nc wrong password

OK! So we have a server that’s listening for text-based input listening on port 30000/tcp and we need to submit the user’s current password to the server. I admit I was stuck on this for a while until my wife reminded me the previous instructions we got which told us that the password was stored in /etc/bandit_pass/bandit14 πŸ˜… So, to solve this we needed to pass the contents of that file to the server:

nc right passowrd

Level 15 -> Level 16

This level is very similar to the previous one, but you need to connect using SSL. Luckily, openssl has a handy utility just for that: s_client. Just run openssl s_client -connect localhost:30001 and paste the password and you’re good!

Level 16 -> Level 17

We need to find a specific server that’s listening on TLS between ports 31000 and 32000. Just running nmap localhost won’t do because nmap only scans some known ports and not the range we need. So we’ll have to use the -p flag to specify ports:

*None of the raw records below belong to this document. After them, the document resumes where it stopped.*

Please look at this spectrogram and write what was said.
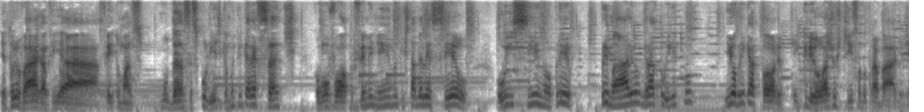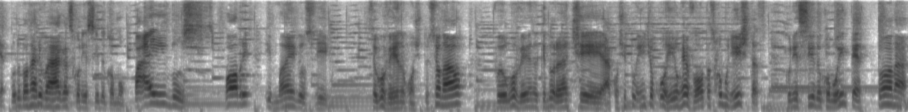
Getúlio Vargas havia feito umas mudanças políticas muito interessantes, como o voto feminino que estabeleceu o ensino primário, gratuito e obrigatório e criou a Justiça do Trabalho. Getúlio Dornelli Vargas, conhecido como pai dos pobres e mãe dos ricos. Seu governo constitucional foi o governo que durante a Constituinte ocorreu revoltas comunistas, conhecido como Intertona,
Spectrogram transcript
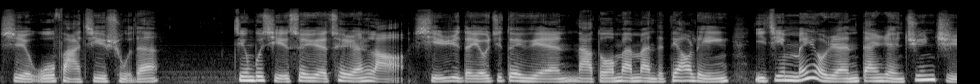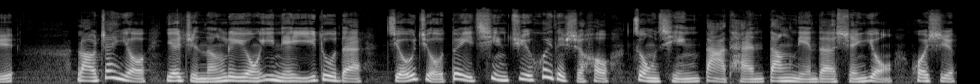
是无法计数的。经不起岁月催人老，昔日的游击队员大多慢慢的凋零，已经没有人担任军职。老战友也只能利用一年一度的九九对庆聚会的时候，纵情大谈当年的神勇，或是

We got 2 servers. Let’s try to connect to them using SSL, just like the last stage: openssl s_client -connect localhost:31518. One of them only echoes what we send it, but the second one gives us a private key when we provide the password! All we need to do is copy the private key from the shell, exit the SSH session, create a local file on our computer (I called it bandit17.sshkey), paste our key into it, and login!

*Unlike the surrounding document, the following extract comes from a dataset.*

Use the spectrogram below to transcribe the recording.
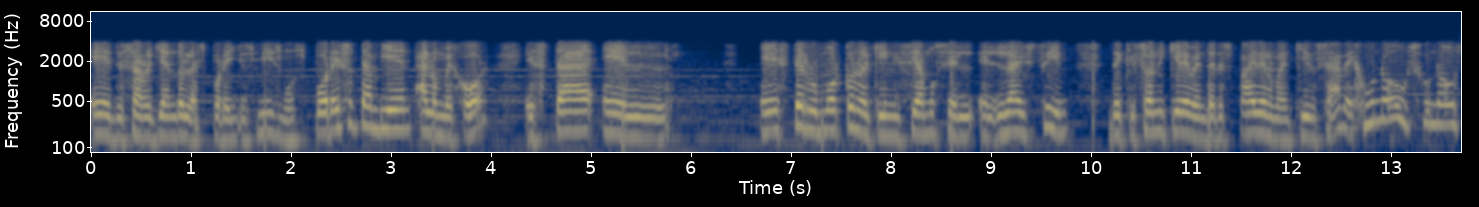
eh, desarrollándolas por ellos mismos. Por eso también a lo mejor está el este rumor con el que iniciamos el, el live stream de que Sony quiere vender Spider-Man, quién sabe, who knows, who knows,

Oh wait…

ssh bad permissions

The ssh client chosses to ignores private key files which are too overly permissive. This is due to security concerns. We need to change the permissions to be only readable by us, or to 400, using chmod.

bandit 16 win

Level 17 -> Level 18

diff passwords.old passwords.new

Nothing to write up about, really :)

Level 18 -> Level 19

After logging in we get logged right out!

bashrc nonsense

This is because of a modified .bashrc file which prints “Bye Bye” and kills the shell. We can’t read the files from the previous user (bandit18) since we don’t have permissions to do so. And bash opens up automatically since it’s the login shell.

However, instead of running an interactive session and therefore opening up the login shell, we can run a command directly from ssh:

echo hello over ssh

So to win this stage, all we need to do is:

win bandit18

Level 19 -> Level 20

In this level we are presented with a suid binary. This is quite a difficult concept so let’s make sure we understand it. First off you need to understand Unix permissions. Luckily, @b0rk explains it in a very simple way:

unix permission by @b0rk

See that last panel? That’s the key for this stage. Let’s run ls -l and see what we get.

ls -l bandit 19

And let’s break it down according to what we’ve learned about permissions:

  • -rwsr-x--- This is divided into three parts:
    • rws means that the user can read, write and suid - execute and change the EUID during execution to the user as well. In case you missed it, EUID (which stands for Effective User ID) is what is actually checked when the Operating System checks a process for permissions.
    • r-x means that the group can read and execute the file.
    • --- means that everyone don’t have any access to this file.
  • bandit20 bandit19 - These are, in order, the user and the group.

Seems like we should have execution rights. Let’s run the file and see what we get!

run the suid

The SUID binary changed the EUID to bandit20, and then ran whichever command we told it to run. So let’s read the password file as bandit20.

win bandit19

Level 20 -> Level 21

This level combines a lot of our knowledge from previous stages. We need to set up a server which will listen on a port of our choosing and then use the SUID binary to connect to it. We can use nc -l -p 5656 (-l means listen and -p 5656 indicates which port we chose), like so:

Set up the server

Then, instead of transmitting “hello”, we will transmit the current password.

win bandit 20

Level 21 -> Level 22

In this level we learn about cron and the crontab files. So read about those here and then the level becomes quite easy.

The cronjob_bandit22 runs the /usr/bin/cronjob_bandit22.sh script every minute and after reboot as well. The script just saves the password in a temporary file and gives read permissions to everyone, so we read it and win!

crontab level

Level 22 and beyond

Well, we haven’t solved them yet. We’re going to sleep 😴 Be on the lookout for part 3!